Skip to main content
Top Button
Limitations on COVID-19 Vaccine Mandates in Indiana Limitations on COVID-19 Vaccine Mandates in Indiana

Limitations on COVID-19 Vaccine Mandates in Indiana

On March 3, 2022, Governor Holcomb signed into law House Bill 1001, which addresses employer vaccine mandates in Indiana. The new law was an emergency action that took effect immediately. It adds a required exemption for immunity, in addition to accommodations for medical and religious reasons. The law also limits an employer’s ability to ask questions about an employee’s exemption. Employers with employees in Indiana who have a policy requiring COVID-19 vaccinations need to become familiar with the new law and consider how it impacts their current policies and practices.

Before addressing the details of the vaccination exemptions, we should take a look at the coverage of the new law. First, the new vaccination exemption requirements are not only applicable to employees, but also to contractors, subcontractors, and individuals working as trainees or interns. In other words, if a company requires that contractors be vaccinated before working on its premises, the company must consider the same exemptions for contractors as it does for the employees on its payroll.

Second, the law does not apply to all employers. The law carves out from coverage health care providers who are subject to the federal vaccination mandate. Employers with federal contracts or subcontracts or grants that require vaccinations also are not covered if they file evidence with the secretary of state that the requirement is imposed by a federal law, regulation, or executive order and that the vaccination requirement is a condition to receiving federal funds. In addition, professional sports organizations and some entertainment venues do not need to provide exemptions from vaccination beyond those required by federal law for employers who work in close proximity to the live sports or entertainment.

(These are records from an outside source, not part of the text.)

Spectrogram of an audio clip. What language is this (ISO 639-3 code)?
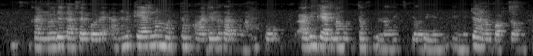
mal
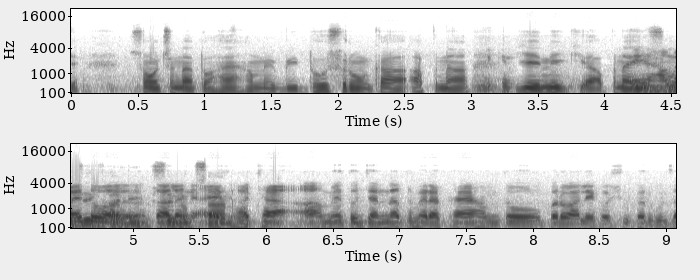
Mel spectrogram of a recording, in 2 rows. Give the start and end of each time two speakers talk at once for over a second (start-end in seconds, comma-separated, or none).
4.2-5.8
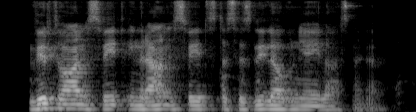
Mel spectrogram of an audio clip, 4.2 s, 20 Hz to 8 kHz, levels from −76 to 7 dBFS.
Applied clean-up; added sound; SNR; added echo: neural mask model DeepFilterNet 3.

If you fall in the large majority of businesses that will be covered, you need to understand the exemptions the law requires you to provide to any vaccine requirement you impose. Let’s take them each individually, with the newest one first: Immunity acquired from a prior COVID-19 infection.

Under the new law, covered employers must provide an exemption from a vaccine requirement to those employees who are immune from COVID-19. Employers do not need to require documentation of immunity, but, if they do, employers can require employees to submit results of a laboratory test, no more than once every three months, to demonstrate the employee’s immunity. The test can be any test approved by the federal Food and Drug Administration, including a PCR test or an antigen test (both of which would presumably show a current infection or an resolving infection that still tests positive) or an antibody or serology test. Importantly, once the employee has provided proof of immunity, the employer cannot make any further inquiries (until three months have passed) and must provide the exemption.

The next exemption is one with which employers are more familiar—a medical exemption. Unless waived by the employer, the employee must provide a written statement that is dated and signed by a licensed physician, a licensed physician's assistant, or an advanced practice registered nurse who has examined the employee. The statement must confirm that, in the provider’s professional opinion, receipt of the vaccine would be detrimental to an individual's health because of a medical condition of the individual. Once the individual submits such documentation, as with documentation of immunity, the employer may not inquire further.

The third and final exemption is the religious exemption, which only requires a written statement that the employee declines the vaccination based on a sincerely held religious belief. The new law does not state that the employee must provide details of the belief, however—it only requires that the employer provide an accommodation in compliance with Title VII, which is the federal law that requires religious accommodations. As a result, the employer may be able to require at least that the employee state what religious belief prevents the employee from taking the vaccination. Under the federal law, according to the Equal Employment Opportunity Commission, the employer must assume that the belief is sincerely held unless there is objective evidence to show otherwise. Under Title VII, employers are only required to provide a reasonable accommodation that does not create an undue hardship on the employer.

If an employee is exempt from a vaccination requirement, the employer may require that the employee be tested for COVID-19 no more than twice a week. The testing method used must be approved by the FDA, be the least invasive option available, and not create an undue burden on the employee. It is unclear whether this means that employers must pay for the test or the time required for the employee to take the test. As a general rule, testing should be at no cost to employees. If the employer requires a particular test method that requires a payment, the employer may need to pay for the test as part of an accommodation. If the test is required during the workday, the employer must pay for the time spent waiting for and taking the test. The same can be true in some circumstances where the employee is taking the test outside of the workday.

If you have or are contemplating a vaccination requirement for employees in Indiana, you should consider whether you are covered by this new law and, if so, what modifications are needed to your policies and procedures to comply. At the very least, the immunity exemption will need to be added to any policies that list available exemptions to the vaccination requirement.

Please contact Tami A. Earnhart or any other member of our Workplace Solutions Group if you need assistance in updating your policies or planning your next steps given this new law.

This publication is intended for general information purposes only and does not and is not intended to constitute legal advice. The reader should consult with legal counsel to determine how laws or decisions discussed herein apply to the reader's specific circumstances.
View Full Site View Mobile Optimized